The North Door window consists of 4 round-
The panels depict (left to right, top to bottom):-
1. A woman with a pitcher at a well (the Samaritan woman) giving a drink to the thirsty traveller.
2. Healing the blind.
3. Visiting a prisoner.
4. The Good Samaritan.
5. Feeding the poor.
6. Offering someone his cloak – your need is greater than mine.
7. Healing the sick – or comforting the dying.
8. The Prodigal Son.
There is a coat of arms in the bottom right hand corner panel, this may be the makers mark.
The inscription along the window bottom reads:-
Peter was a solicitor and his tombstone is on the north side of the church
This window is known as the Simeon window. Four rather austere and static figures in sombre colours fill the panel.
First there is Joseph, an old man with a staff, and holding a casket.
Next is Mary, in red this time, holding her offering – a basket containing two doves.
In the third panel is Simeon, hand upraised, holding the child Jesus. At his feet is a sacred vessel or a sanctuary lamp.
In the fourth panel is Anna, hands together, praising the Lord.
Underneath are the words of the Nunc Dimittis(2) – “Lord, now lettest Thou Thy servant depart in peace, according to Thy word, for mine eyes have seen Thy salvation”.

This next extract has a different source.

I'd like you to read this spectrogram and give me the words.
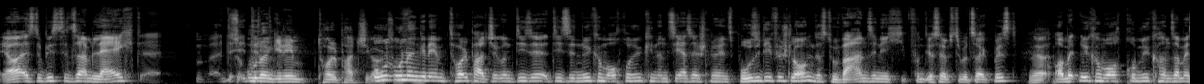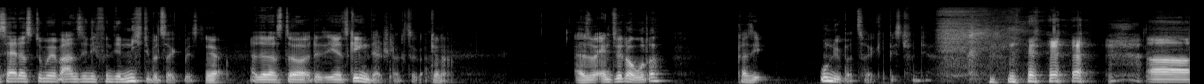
ja, also du bist in so einem leicht, äh, So unangenehm tollpatschig. un unangenehm tollpatschig und diese, diese 0,8 Promille können sehr, sehr schnell ins Positive schlagen, dass du wahnsinnig von dir selbst überzeugt bist. Ja. Aber mit 0,8 Promille kann es einmal sein, dass du mal wahnsinnig von dir nicht überzeugt bist. Ja, Also dass du das eher ins Gegenteil schlagt sogar. genau. Also entweder oder. quasi unüberzeugt bist von dir. äh,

Under this inscription are four short panels with patterns of red quatrefoils, and then further scriptural quotations:-
1. We will go into his tabernacle, we will worship at his footstool.

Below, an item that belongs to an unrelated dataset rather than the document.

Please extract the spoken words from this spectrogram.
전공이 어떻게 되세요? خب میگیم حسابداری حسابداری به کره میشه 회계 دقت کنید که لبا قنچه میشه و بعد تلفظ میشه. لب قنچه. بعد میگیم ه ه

2. My help cometh from the Lord, which made Heaven and Earth.
3. I will take the cry of Salvation and call upon the name of the Lord.

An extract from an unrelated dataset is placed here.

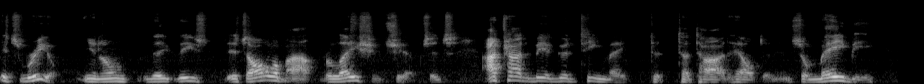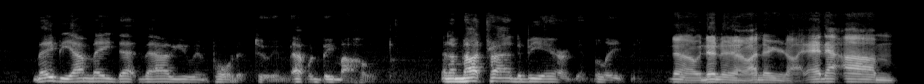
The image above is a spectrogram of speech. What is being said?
it's real. You know, the, these it's all about relationships. It's I tried to be a good teammate to, to Todd Helton, and so maybe maybe I made that value important to him. That would be my hope. And I'm not trying to be arrogant, believe me. No, no, no, no. I know you're not. And um,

4. Thy word is a lamp unto my feet, and a light unto my path.
Above the heads of the four figures are fantastic patterns of arches, columns and turrets, and up at the top of the window again four angels with musical instruments – each poised on the tip of an arch.
Other arches have crowns and fleurs-
“Ad Dei gloriam, et in piam memoriam, Gulielmi Roylance Court qui natus Ap;2 A.D.1812, obiit Aug;28 A.D. 1881, hanc fenestram dedicaberunt uxor et filius natu maximus”.
(To the glory of God, and in devout memory of William Roylance Court, who was born on April 2nd AD 1812, and died on August 28th AD1881, this window has been given by his wife and eldest son).
William Roylance Court lived in Manor House, Middlewich. He was married to Jane Skerratt and the eldest son mentioned was married to Mary Carlaw Walker, daughter of Andrew Walker, who donated the Walker Museum to Liverpool.(3)
He is buried in Middlewich cemetery.
This window shows the Visitation of the Kings.
The three Kings are in the two left-
In the third panel sits Mary, with the Christ-
Over their heads, seen through the wooden beams of the open-
Mary’s niche is beautifully decorated compared to the bare wooden walls behind the others.
In the last panel stands Joseph, robed in blue, with his hands piously lifted in prayer, and on his face a look of puzzlement at the visit of these obviously important gentlemen. His sandaled feet help to draw attention to the cobbled floor.
Above each of the four figures rise arches, columns and towers, and as in the previous window four angels – but without musical instruments this time – stand poised on the points of arches.
In the top two panels are two ciphers, 1902 and CVR (in the reign of Queen Victoria).
Under the figures runs the quotation:-
Below this are four panels with arches on a red background and right at the foot of the window runs the inscription:-
1. lights’ are the main panels, ‘tracery lights’ are the small windows above the main panels.
2. Nunc Dimittis – Song of Simeon (Luke 2:29-
3. Andrew Barclay Walker – Wikipedia.